I’ve tried to write today’s PediaBlog post many times over the past year.  I’ve started drafts (even finished some) but I just didn’t think I came up with the right words to convey how critical the problem of global climate change is to pediatric health in the right way.  In truth, I was afraid some of this blog’s readers might find the issue too political (it’s not) or too complicated (it’s not), or my words too preachy (admittedly, my biggest challenge!).  When push came to shove, I allowed those fears to guide me into a less conflicted space, and those PediaBlog drafts sat unfinished and unpublished for a long time.  It is precisely those same fears, however, that keep most of us from grasping the problem in the first place.  To be honest, I would be remiss as a pediatrician (and member of the American Academy of Pediatric’s Council on Environmental Health), not to feature the current risks and projected future consequences of global warming and climate change on health —  especially children’s health.

So putting my fears aside, I wrote a short story.  “Camden Falls” is a metaphor for what’s happening to our ecosystem and planet: Changes happening slow enough to be almost imperceptible, yet fast enough to be changing the landscape of the world of three generations of Birdsongs living on the Manchee River — our world.
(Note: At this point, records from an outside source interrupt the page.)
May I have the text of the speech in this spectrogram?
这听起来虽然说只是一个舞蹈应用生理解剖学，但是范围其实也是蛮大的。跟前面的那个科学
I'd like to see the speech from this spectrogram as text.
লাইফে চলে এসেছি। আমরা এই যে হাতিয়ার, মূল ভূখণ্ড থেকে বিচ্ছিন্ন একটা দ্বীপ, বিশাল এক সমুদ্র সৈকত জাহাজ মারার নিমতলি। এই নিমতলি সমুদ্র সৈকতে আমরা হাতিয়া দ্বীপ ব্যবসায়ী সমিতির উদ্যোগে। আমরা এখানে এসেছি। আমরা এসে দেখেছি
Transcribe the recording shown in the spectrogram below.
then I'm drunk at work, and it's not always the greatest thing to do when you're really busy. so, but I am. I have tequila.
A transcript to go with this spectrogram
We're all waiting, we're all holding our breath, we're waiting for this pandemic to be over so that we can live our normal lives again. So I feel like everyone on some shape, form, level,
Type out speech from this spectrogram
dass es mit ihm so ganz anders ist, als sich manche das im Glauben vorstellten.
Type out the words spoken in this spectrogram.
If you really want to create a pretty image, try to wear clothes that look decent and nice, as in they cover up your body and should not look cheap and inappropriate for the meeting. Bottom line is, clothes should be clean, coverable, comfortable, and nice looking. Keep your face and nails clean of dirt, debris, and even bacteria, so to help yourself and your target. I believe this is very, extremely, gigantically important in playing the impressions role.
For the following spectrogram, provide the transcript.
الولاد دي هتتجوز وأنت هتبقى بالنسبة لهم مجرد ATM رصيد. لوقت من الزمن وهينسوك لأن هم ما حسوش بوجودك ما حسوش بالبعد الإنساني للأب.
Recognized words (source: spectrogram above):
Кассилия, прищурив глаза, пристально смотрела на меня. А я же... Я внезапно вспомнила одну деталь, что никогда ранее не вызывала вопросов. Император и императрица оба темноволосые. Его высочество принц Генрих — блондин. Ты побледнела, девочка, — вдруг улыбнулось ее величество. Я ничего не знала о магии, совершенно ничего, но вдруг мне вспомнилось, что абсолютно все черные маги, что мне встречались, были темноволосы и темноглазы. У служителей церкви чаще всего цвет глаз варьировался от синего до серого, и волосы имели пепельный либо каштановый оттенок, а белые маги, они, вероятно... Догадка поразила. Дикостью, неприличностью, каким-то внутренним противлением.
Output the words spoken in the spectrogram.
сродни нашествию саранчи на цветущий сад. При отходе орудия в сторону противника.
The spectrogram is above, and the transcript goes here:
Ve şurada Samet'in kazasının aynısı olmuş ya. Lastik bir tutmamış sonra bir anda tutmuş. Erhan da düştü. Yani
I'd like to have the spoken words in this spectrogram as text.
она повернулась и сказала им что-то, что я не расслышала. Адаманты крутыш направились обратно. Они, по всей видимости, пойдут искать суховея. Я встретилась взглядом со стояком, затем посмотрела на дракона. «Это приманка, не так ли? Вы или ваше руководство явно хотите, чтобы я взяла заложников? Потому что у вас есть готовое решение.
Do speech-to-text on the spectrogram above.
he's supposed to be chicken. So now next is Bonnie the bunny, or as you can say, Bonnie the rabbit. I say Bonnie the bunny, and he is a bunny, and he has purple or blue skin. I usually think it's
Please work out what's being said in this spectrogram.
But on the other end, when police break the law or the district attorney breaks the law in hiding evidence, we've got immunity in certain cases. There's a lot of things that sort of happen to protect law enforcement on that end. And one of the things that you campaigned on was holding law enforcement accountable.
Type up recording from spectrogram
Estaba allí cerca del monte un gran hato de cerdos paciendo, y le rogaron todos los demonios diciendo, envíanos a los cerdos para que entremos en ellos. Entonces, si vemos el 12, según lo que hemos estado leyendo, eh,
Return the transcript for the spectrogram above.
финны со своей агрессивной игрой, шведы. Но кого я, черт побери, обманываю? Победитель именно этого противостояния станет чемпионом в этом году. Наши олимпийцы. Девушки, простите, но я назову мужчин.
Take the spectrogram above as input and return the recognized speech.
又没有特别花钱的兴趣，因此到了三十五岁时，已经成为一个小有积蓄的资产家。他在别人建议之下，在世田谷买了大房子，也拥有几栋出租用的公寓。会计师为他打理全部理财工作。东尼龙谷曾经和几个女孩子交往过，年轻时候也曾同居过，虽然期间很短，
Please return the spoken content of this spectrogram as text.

The accelerating process of global warming and climate change has raised the level of concern as well as the level of the river, the velocity of the river’s flow, and the depth of the now-ferocious Camden Falls. The momentum of this ongoing process is pushing us towards a calamitous meeting with the Falls and very few technological options for salvation. Surely some will survive the journey over the edge. Who do you think they will be?

There is nothing political about the subject of climate change.  The planet doesn’t care who you vote for and the atmosphere has no feelings for which person, business, or government is using it as a sewer.  Earth was here long before we came along and it will be here long after we’re gone.  Earth simply doesn’t care what we do to it; it only reacts to what we do to it in terms of chemistry and physics.  But it is what happens biologically, as a consequence of changing chemical and physical properties, that makes most people acknowledge to their core how important this subject is.

There is nothing mysterious about what is (increased carbon dioxide emissions from modern human activities along with a decline in the capacity for the planet to absorb them) and what isn’t (solar cycles or Earth’s natural cycles) making the planet warmer at the rapid rate it is.  You don’t need to be a rocket scientist — or any scientist — or even have a college degree to understand the science behind this issue.  The multitude of scientific studies that support the reality of global warming and global climate change are quite accessible and not difficult to grasp for anyone with critical thinking skills.  It simply takes some skill with Google search and some time to read and think.  If you come away skeptical, then welcome to science!  If you come away cynical and denying the problem, you need to re-read the literature.  Really, it’s pretty interesting and it’s not that hard.

There is no controversy between those who agree that global climate change is happening and those who mock it as a “hoax.” (Similarly, there is no controversy regarding the efficacy and safety of vaccines given to children, even though, in both cases, some will make up their own “facts” to create a false one.  That subject has been covered many times on this blog.)  The number of human beings who accept the science of planetary warming and global climate change dwarfs the number of human beings who, considering the same scientific data, deny its existence.  (By far. It isn’t even close.)  And most of these people believe we have a very serious (existential, some might say) problem on our hands. (Anti-vaxxers — those who refuse to give any vaccines to their children — are also a very, very small, though still problematic, minority of parents.)

Unfortunately, these climate change deniers (and anti-vaxxers) seem to have access to the loudest public megaphones, enabling them to complicate an uncomplicated subject.  Their ideas have been given legitimacy when none has been earned.  As a result, the real issue (which is political, mysterious, and totally controversial) — what to do about it — never gets discussed in any serious way.  And that is the discussion we need to be having.  Can we slow down and stop global warming before the climate is changed catastrophically?   Have we reached a tipping point where trying to stop this runaway train of global warming is futile?  How do we mitigate the climate changes we’re already seeing now as well as the more severe ones we can expect in the future?

As a society, we need to stop being distracted.  We need to focus now.  We can (and we  should) be aware of the economic and, more importantly, health dangers that lie ahead in regards to climate change.  But we also can (and we should) be aware of the opportunities to improve our economy and our health that lie ahead for ourselves, our children, and our grandchildren if we do something about climate change, starting now.

Tomorrow, we’ll explore the current and predicted future health consequences of global climate change.